Last week, GM made an even bolder move, announcing that it would discontinue its monthly sales reports after March. Whereas ending the practice of sales calls followed the example of many of its overseas rivals, GM is the first major full-line automaker to abandon monthly sales reporting entirely. This appears to be part of a broader effort by the company to get investors to focus on the big picture, rather than obsessing over short-term trends.
Shifting to quarterly reporting
Going forward, GM will continue to report sales by brand and nameplate, along with details on fleet vs. retail sales, inventory levels, incentive spending, and average transaction prices. However, it will provide this information a few days after the end of each quarter, instead of on a monthly basis.
"Thirty days is not enough time to separate real sales trends from short-term fluctuations in a very dynamic, highly competitive market," said General Motors executive Kurt McNeil, explaining the policy change.
GM's results from the past two months highlight the limited usefulness of monthly sales reports. In February, domestic deliveries declined by about 7%, stoking investor fears -- even though the downturn appeared to be driven primarily by tough comparisons and lower incentive spending.
By contrast, General Motors benefited from an extra selling day last month. It also increased its incentive spending on a year-over-year basis. As a result, deliveries surged nearly 16% in March.
Looking just at retail sales (to individual consumers), GM started the year with a 2.4% decline in January, followed that up with a 10.5% plunge in February, and bounced back with a 13.8% gain in March. That averaged out to 0.8% retail sales growth for the full quarter. The total may not be a perfect representation of the General's underlying sales trends, but it's certainly a lot more informative than the monthly gyrations GM reported.

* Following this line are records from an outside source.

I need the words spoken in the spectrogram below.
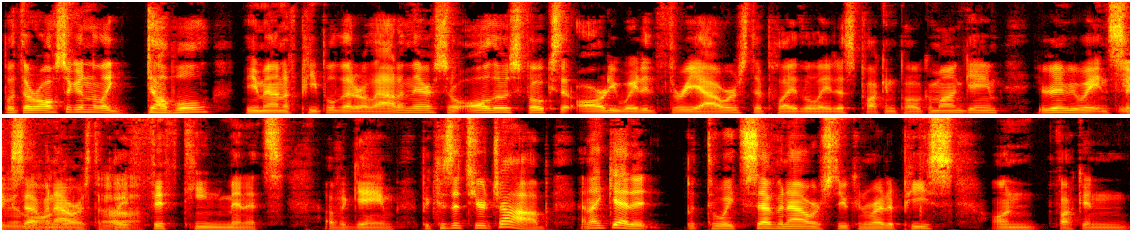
but they're also gonna like double the amount of people that are allowed in there. So all those folks that already waited three hours to play the latest fucking Pokemon game, you're gonna be waiting six, Even seven longer. hours to play 15 minutes of a game because it's your job. And I get it, but to wait seven hours so you can write a piece on fucking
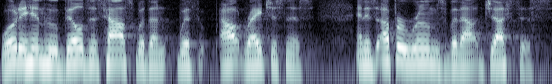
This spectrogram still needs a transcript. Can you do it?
"Woe to him who builds his house without righteousness and his upper rooms without justice."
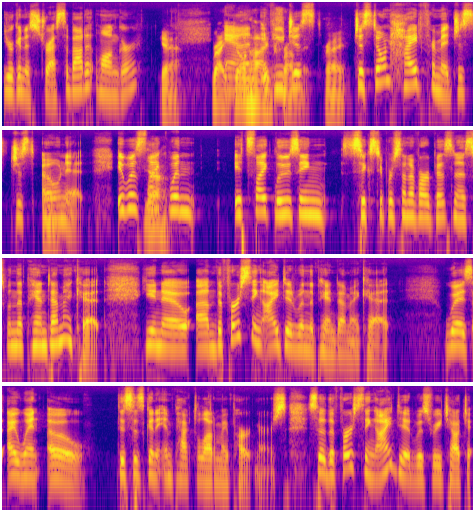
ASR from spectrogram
you're gonna stress about it longer. Yeah. Right don't hide if you from just it. Right. just don't hide from it. Just just own it. It was Yeah. like when it's like losing 60% of our business when the pandemic hit. You know um, the first thing i did when the pandemic hit was i went oh this is going to impact a lot of my partners. So the first thing i did was reach out to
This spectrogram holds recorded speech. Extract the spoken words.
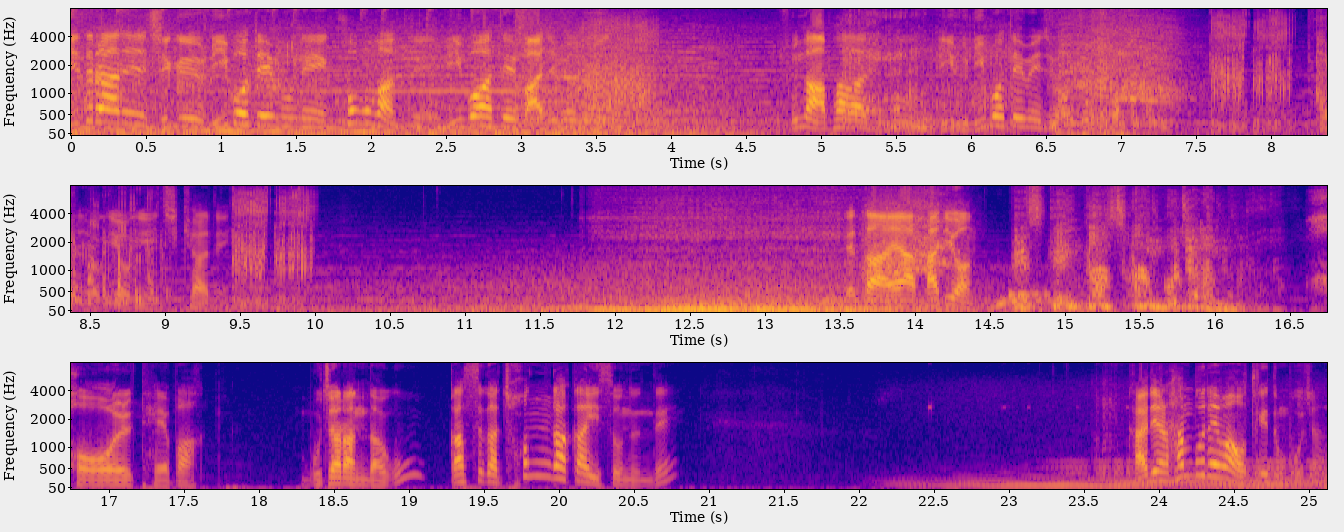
히드라는 지금 리버 때문에 커버가 안돼. 리버한테 맞으면은 존나 아파가지고 리, 리버 때문에 지금 어쩔 수가 없어. 여기 여기 지켜야 돼. 됐다 야 가디언. 헐 대박. 모자란다고? 가스가 천 가까이 있었는데? 가디언 한 부대만 어떻게든 모자.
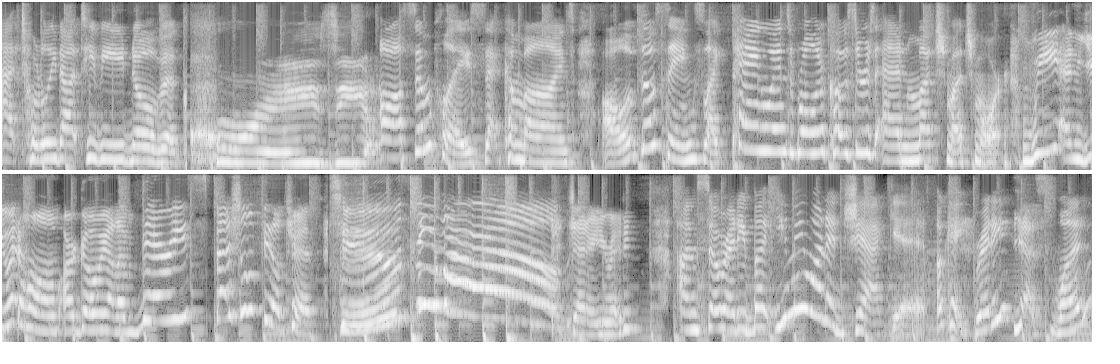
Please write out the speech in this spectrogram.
at Totally.tv know of a Crazy. awesome place that combines all of those things like penguins, roller coasters, and much, much more. We and you at home are going on a very special field trip To SeaWorld! Jenn, are you ready? I'm so ready, but you may want a jacket. Okay, ready? Yes. One,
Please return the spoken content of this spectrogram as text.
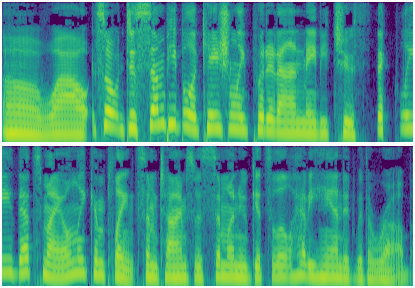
Oh, wow. So, do some people occasionally put it on maybe too thickly? That's my only complaint sometimes with someone who gets a little heavy handed with a rub.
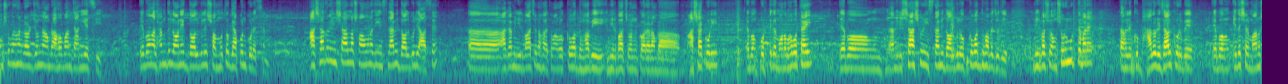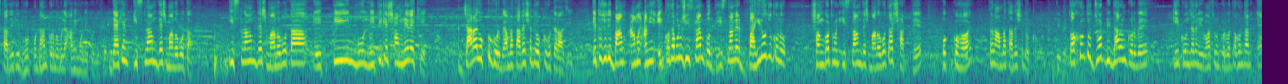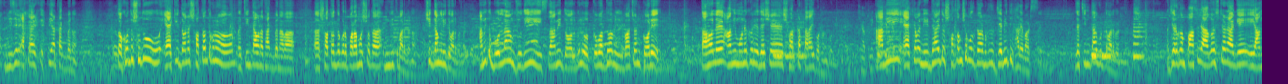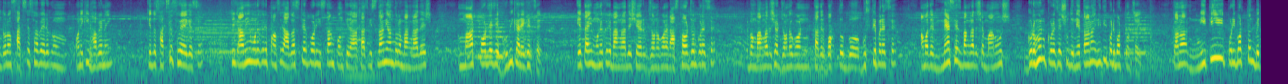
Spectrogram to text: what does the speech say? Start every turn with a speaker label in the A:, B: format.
A: অংশগ্রহণ করার জন্য আমরা আহ্বান জানিয়েছি এবং আলহামদুলিল্লাহ অনেক দলগুলি সম্মত জ্ঞাপন করেছেন। আশা করি ইনশাআল্লাহ সম্ভাবনা যে ইসলামী দলগুলি আছে আগামী নির্বাচনে হয়তো আমরা ঐক্যবদ্ধভাবে নির্বাচন করার আমরা আশা করি এবং প্রত্যেকের মনোভাবতাই এবং আমি বিশ্বাস করি ইসলামী দলগুলো ঐক্যবদ্ধভাবে যদি নির্বাচনে অংশগ্রহণ করতে পারে, তাহলে খুব ভালো রেজাল্ট করবে এবং এদেশের মানুষ তাদেরকে ভোট প্রদান করবে বলে আমি মনে করি। দেখেন, ইসলাম দেশ মানবতা। ইসলাম দেশ মানবতা এই তিন মূল নীতিকে সামনে রেখে যারা ঐক্য করবে আমরা তাদের সাথে ঐক্য করতে রাজি। এতে যদি বাম আমা- আমি এই কথা বলছি ইসলামপন্থী। ইসলামের বাহিরেও যে কোনো সংগঠন ইসলাম দেশ মানবতার স্বার্থে ঐক্য হয় তাহলে আমরা তাদের সাথে ঐক্য করব। তখন তো জোট নির্ধারণ করবে কে কোন জায়গায় নির্বাচন করবে তখন তার নিজের একা এখতিয়ার থাকবে না। তখন তো শুধু একই দলের স্বতন্ত্র কোনো চিন্তা ভাবনা থাকবে না বা স্বতন্ত্র কোনো পরামর্শ তারা নিতে পারবে না সিদ্ধান্ত নিতে পারবে না। আমি তো বললাম যদি ইসলামী দলগুলো ঐক্যবদ্ধভাবে নির্বাচন করে তাহলে আমি মনে করি এদেশে সরকার তারাই গঠন করবে। আমি একেবারে নির্ধারিত শতাংশ বলতে পারব কিন্তু যেমিতি হারে বাড়ছে যা চিন্তাও করতে পারবেন না। যেরকম পাঁচই আগস্টের আগে এই আন্দোলন সাকসেস হবে এরকম অনেকেই ভাবে নাই কিন্তু সাকসেস হয়ে গেছে। ঠিক আমি মনে করি পাঁচই আগস্টের পরে ইসলামপন্থীরা খাস করে ইসলামী আন্দোলন বাংলাদেশ মাঠ পর্যায়ে যে ভূমিকা রেখেছে এটা আমি মনে করি বাংলাদেশের জনগণের আস্থা অর্জন করেছে এবং বাংলাদেশের জনগণ তাদের বক্তব্য বুঝতে পেরেছে। আমাদের মেসেজ বাংলাদেশের মানুষ গ্রহণ করেছে শুধু নেতা নয়, নীতি পরিবর্তন চাই। কারণ নীতি পরিবর্তন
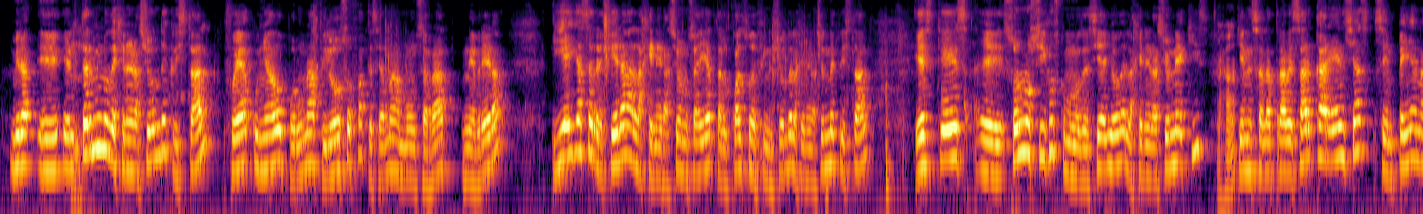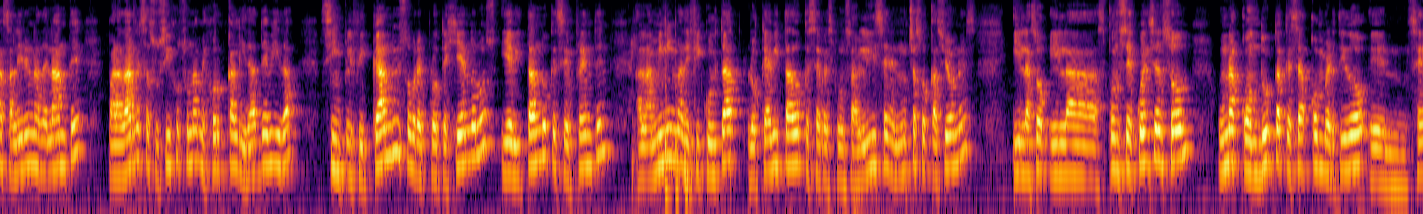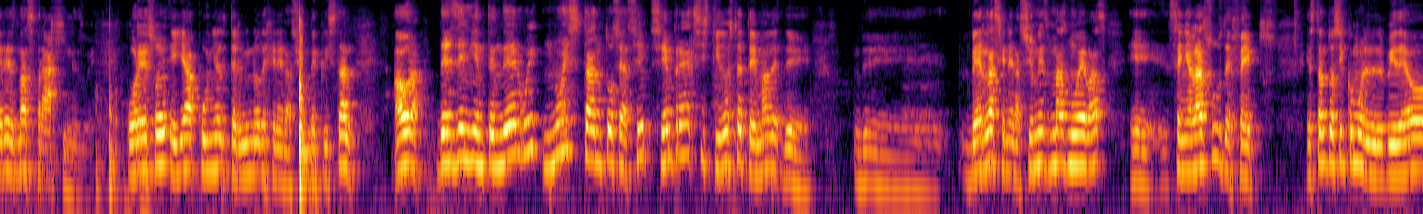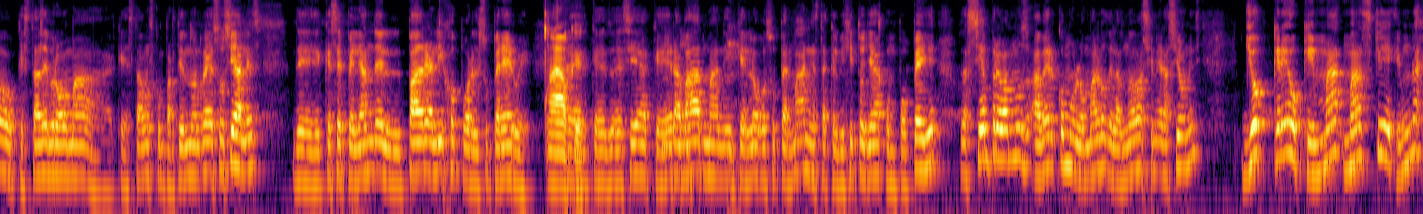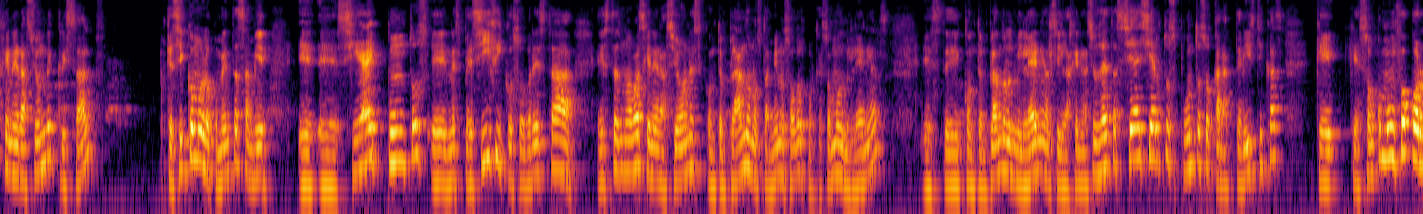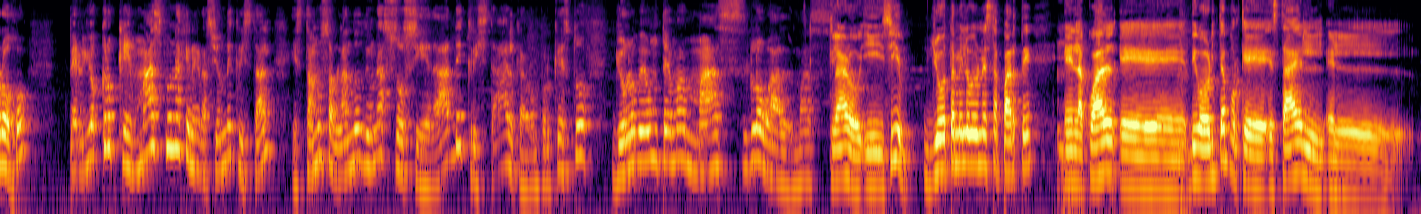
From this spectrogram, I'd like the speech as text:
Mira, eh, el término de generación de cristal fue acuñado por una filósofa que se llama Montserrat Nebrera y ella se refiere a la generación, o sea, ella tal cual su definición de la generación de cristal es que es, eh, son los hijos, como lo decía yo, de la generación X, quienes al atravesar carencias se empeñan a salir en adelante para darles a sus hijos una mejor calidad de vida, simplificando y sobreprotegiéndolos y evitando que se enfrenten a la mínima dificultad, lo que ha evitado que se responsabilicen en muchas ocasiones y las, y las consecuencias son una conducta que se ha convertido en seres más frágiles, güey. Por eso ella acuña el término de generación de cristal. Ahora, desde mi entender, güey, no es tanto, o sea, siempre ha existido este tema de, de, ver las generaciones más nuevas, eh, señalar sus defectos. Es tanto así como el video que está de broma que estamos compartiendo en redes sociales, de que se pelean del padre al hijo por el superhéroe. Ah, ok. Eh, que decía que era Batman y que luego Superman y hasta que el viejito llega con Popeye. O sea, siempre vamos a ver como lo malo de las nuevas generaciones. Yo creo que más, más que en una generación de cristal, que sí como lo comenta Samir, eh, eh, sí hay puntos en específico sobre esta, estas nuevas generaciones, contemplándonos también nosotros porque somos millennials, este, contemplando los millennials y la generación Z, sí hay ciertos puntos o características que, que son como un foco rojo, pero yo creo que más que una generación de cristal, estamos hablando de una sociedad de cristal, cabrón, porque esto yo lo veo un tema más global, más... Claro, y sí, yo también lo veo en esta parte en la cual, eh, digo, ahorita porque está el, el,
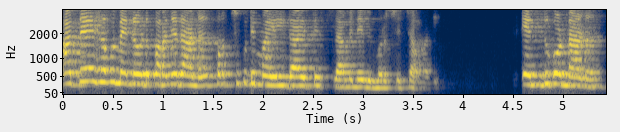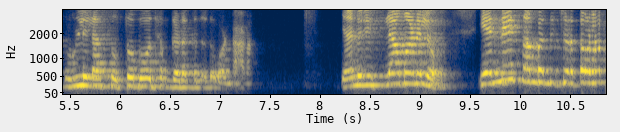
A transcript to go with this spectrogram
അദ്ദേഹവും എന്നോട് പറഞ്ഞതാണ് കുറച്ചുകൂടി മൈൽഡായിട്ട് ഇസ്ലാമിനെ വിമർശിച്ചാൽ മതി. എന്തുകൊണ്ടാണ് ഉള്ളിൽ ആ സ്വത്വബോധം കിടക്കുന്നത് കൊണ്ടാണ്? ഞാനൊരു ഇസ്ലാമാണല്ലോ. എന്നെ സംബന്ധിച്ചിടത്തോളം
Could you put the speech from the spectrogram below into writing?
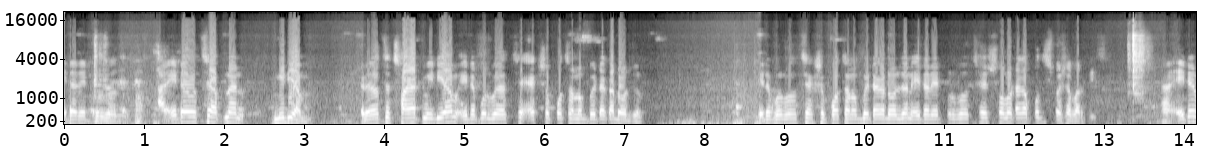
এটা রেট পড়বে হচ্ছে। আর এটা হচ্ছে আপনার মিডিয়াম এটা হচ্ছে ছয় আট মিডিয়াম এটা পড়বে হচ্ছে একশো পঁচানব্বই টাকা ডর্জন। এটা পড়বে হচ্ছে একশো পঁচানব্বই টাকা ডর্জন এটা রেট পড়বে হচ্ছে ষোলো টাকা পঁচিশ পয়সা পার পিস হ্যাঁ এটার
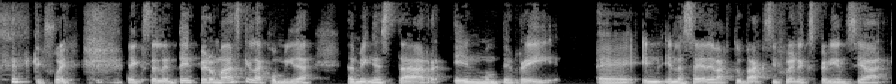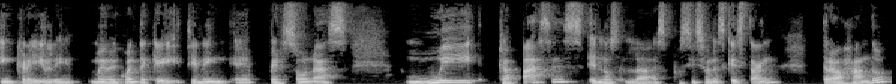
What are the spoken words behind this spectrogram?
que fue excelente, pero más que la comida, también estar en Monterrey en, la sede de Back to Back sí fue una experiencia increíble. Me doy cuenta que tienen personas muy capaces en las posiciones que están trabajando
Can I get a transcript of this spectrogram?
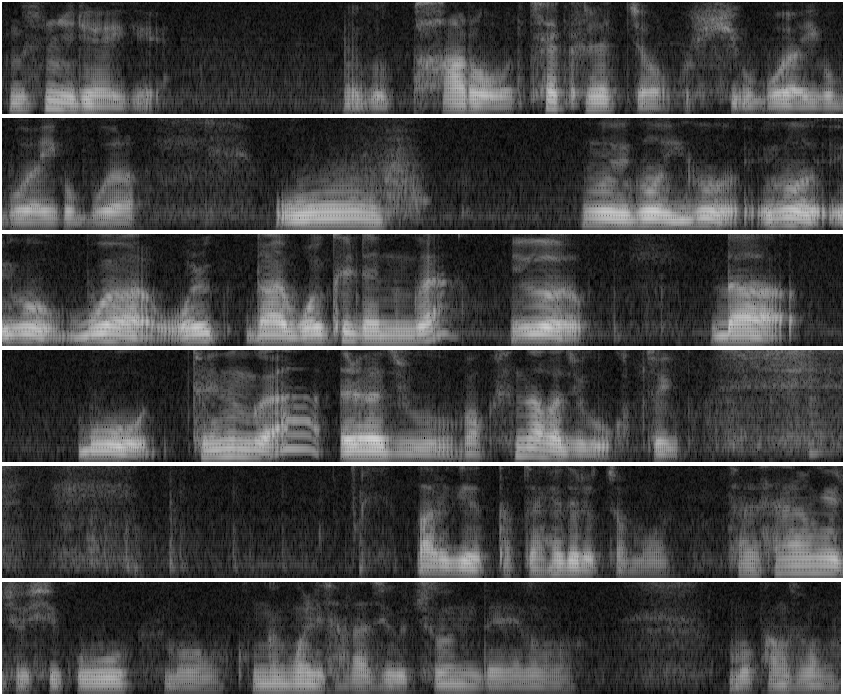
무슨 일이야 이게? 그리고 바로 체크를 했죠. 이거 뭐야 이거 뭐야 이거 뭐야? 오 이거 이거 이거 이거 이거 뭐야 월 나 월클 내는 거야? 이거 나 뭐 되는 거야? 이래가지고 막 신나가지고 갑자기 빠르게 답장해드렸죠. 뭐 잘 사용해 주시고 뭐 건강 관리 잘하시고 추운데 뭐, 뭐 방송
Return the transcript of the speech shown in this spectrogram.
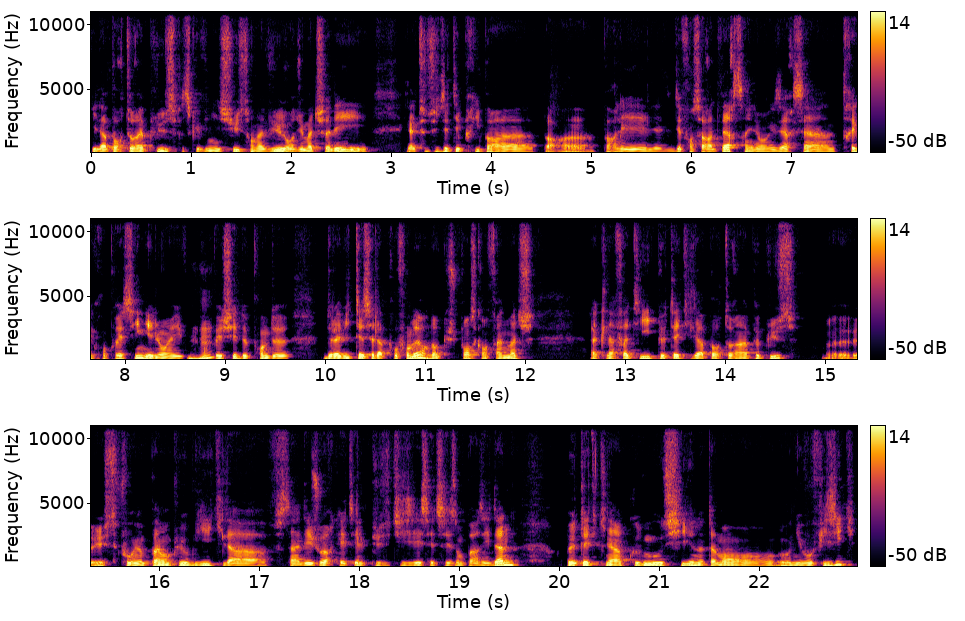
Il apporterait plus parce que Vinicius, on l'a vu lors du match aller, il, il, a tout de suite été pris par, par, par les, les défenseurs adverses. Hein. Ils ont exercé un très gros pressing et ils l'ont -hmm. empêché de prendre de, de, la vitesse et de la profondeur. Donc je pense qu'en fin de match, avec la fatigue, peut-être il apporterait un peu plus. Euh, il faut pas non plus oublier qu'il a, c'est un des joueurs qui a été le plus utilisé cette saison par Zidane. Peut-être qu'il a un coup de mou aussi, notamment au, au, niveau physique.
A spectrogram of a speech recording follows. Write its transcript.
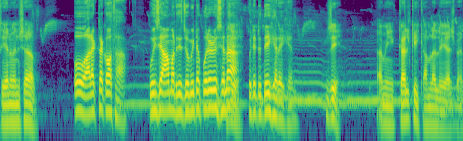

Following a trend from other industries
While General Motors will be the first major automaker to drop monthly sales reporting, other industries moved in this direction years ago. Retailers used to report their comp sales results every month. (A few still do.) Similarly, airlines used to report unit revenue on a monthly basis, but they have been abandoning that practice one by one in recent years.
It may not be a coincidence that GM ended its monthly reporting on a strong note, with double-digit sales growth in March. Management may have wanted to leave investors with confidence that the business is performing well, in order to avoid concerns that it had something to hide. (On a similar note, Delta Air Lines CEO Ed Bastian allowed the carrier to stop reporting monthly results last year, but only after it had achieved three consecutive months of unit revenue growth.)
Some pundits have speculated that GM's move to quarterly sales reports may spur Ford and other competitors to follow in its footsteps. However, that's not guaranteed to happen.
For one thing, it would be harder for Ford to move away from monthly reporting in the near future, given that it has been facing substantial sales and earnings pressure recently. Additionally, the company's management seems to prefer greater interaction with investors. More than four years after GM ended its monthly sales calls, Ford's are still going strong.
This shift can't hurt
From General Motors' perspective, there isn't much potential downside to ending the practice of monthly sales reporting.
In theory, monthly reports might boost the stock price if the availability of frequent business updates gave investors the confidence to award GM stock a high valuation. Clearly, that hasn't worked: General Motors stock trades for just six times earnings. To be fair, auto manufacturing is a cyclical industry, which justifies lower earnings multiples during good years -- but six times earnings is absurdly low relative to the rest of the market.
It's possible that the monthly sales reports have actually been holding back General Motors stock. The constant drumbeat of sales updates may be diverting investors' attention from bigger-picture trends, such as GM's improving product portfolio, its investments in next-generation technology, and its cost-cutting success. Since Mr. Market can't seem to tune out the noise, the best move might be to eliminate it entirely.